We cue internal rotation of the hips/legs quite a bit in backbends, but HOW do you actually do this and WHAT muscles do it? Try this drill, and here’s a bit more kinesiology/anatomy info for your consideration— 💪🏽🙏🏽🤸🏽♂️❤—There are no primary internal rotators of the hip, only secondary ones. All other planes of movement at the hip have primary muscles responsible for that motion except with internal rotation. To learn more about this, check out our online anatomy courses 👉🏽
👉🏽here’s one example: https://mazeonyoga.com/online-event/asanatomy/
Secondary hip internal rotators are the anterior fibers of the gluteus minimus and medius, tensor fasciae latae, adductor longs and brevis, pectinous, semitendonosus, semimembranosus
So when we cue to medially rotate the thigh in a backbending poses, the internal rotation occurs primarily from the action of the medial hamstrings, which also contribute to hip extension.

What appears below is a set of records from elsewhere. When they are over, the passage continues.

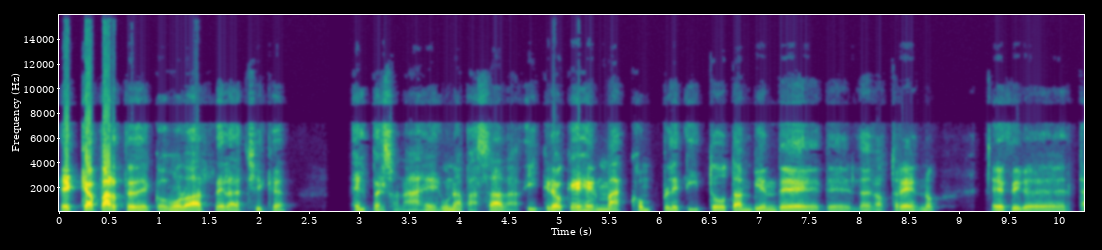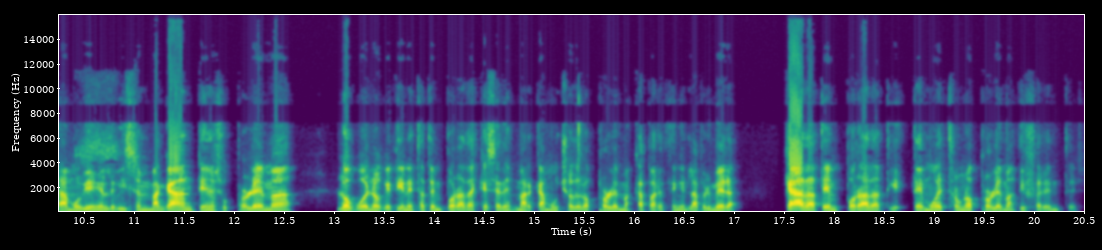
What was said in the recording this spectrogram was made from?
es que aparte de cómo lo hace la chica, el personaje es una pasada y creo que es el más completito también de, de los tres, ¿no? Es decir, eh, está muy bien el de Vincent Van tiene sus problemas. Lo bueno que tiene esta temporada es que se desmarca mucho de los problemas que aparecen en la primera. Cada temporada te muestra unos problemas diferentes,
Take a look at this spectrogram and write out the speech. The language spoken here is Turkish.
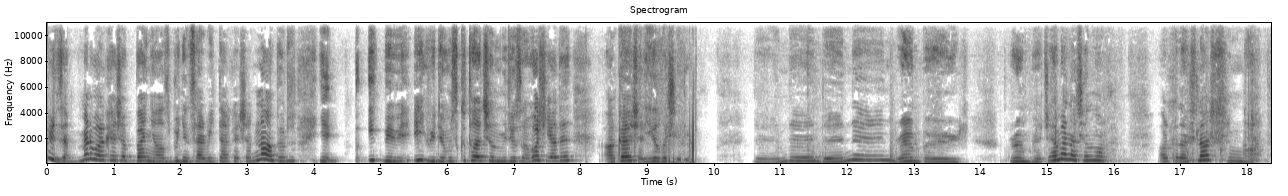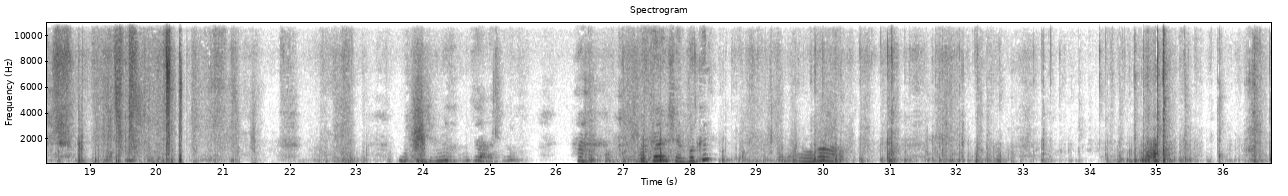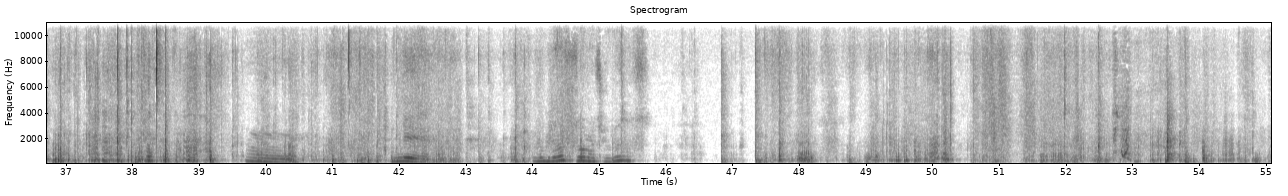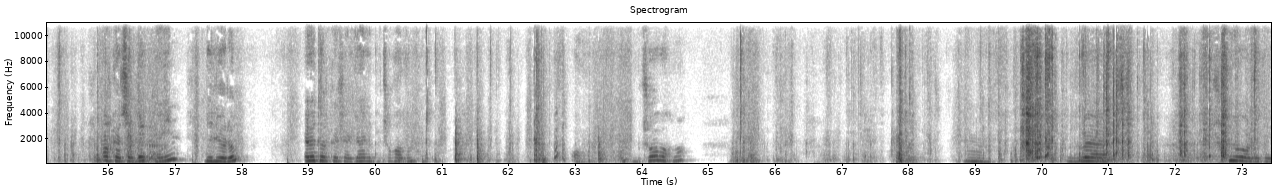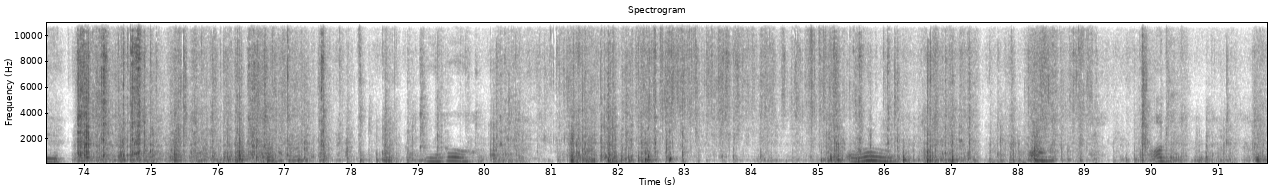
Hepinize merhaba arkadaşlar ben Yaz bugün Serbik'te arkadaşlar ne yapıyoruz? İlk bir ilk videomuz kutu açılım videosuna hoş geldin. Arkadaşlar yılbaşı hediyem dın dın dın dın Rampage. Rampage. Hemen açalım ar- arkadaşlar şimdi. Bu Heh, arkadaşlar bakın Oha. Hmm. Şimdi biraz zor açıyoruz. Arkadaşlar bekleyin. Geliyorum. Evet arkadaşlar geldi bıçak aldım. Aa, Bıçağa bak lan. Hmm. Ve çıkıyor diye. Oha.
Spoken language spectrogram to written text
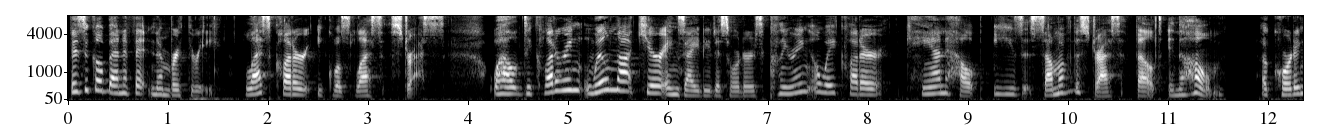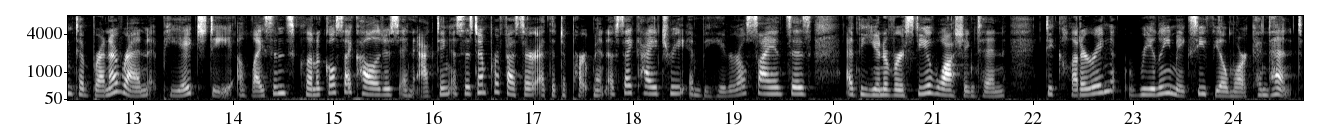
Physical benefit number three less clutter equals less stress. While decluttering will not cure anxiety disorders, clearing away clutter can help ease some of the stress felt in the home. According to Brenna Renn, PhD, a licensed clinical psychologist and acting assistant professor at the Department of Psychiatry and Behavioral Sciences at the University of Washington, decluttering really makes you feel more content.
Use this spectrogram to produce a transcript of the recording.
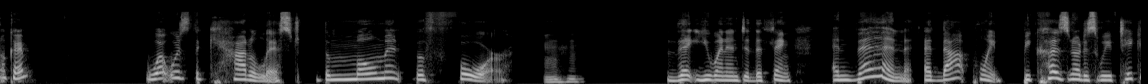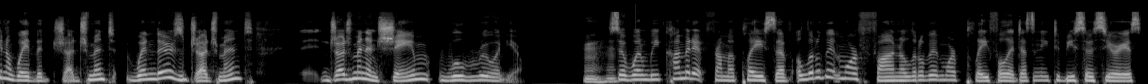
Okay. What was the catalyst, the moment before mm-hmm. that you went and did the thing? And then at that point, because notice we've taken away the judgment, when there's judgment, judgment and shame will ruin you. Mm-hmm. So when we come at it from a place of a little bit more fun, a little bit more playful, it doesn't need to be so serious.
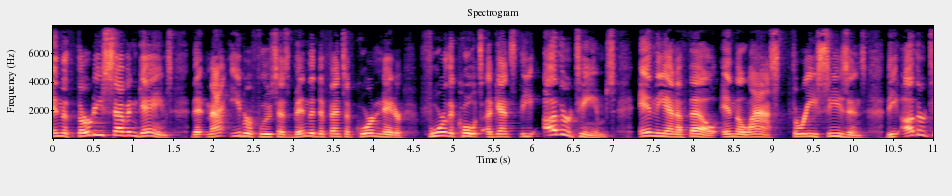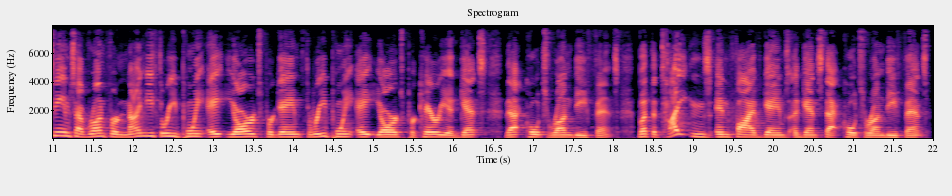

This has a secondary effect in the pelvis, in contributing in the reduction of over recruiting the gluteal muscles in this pose.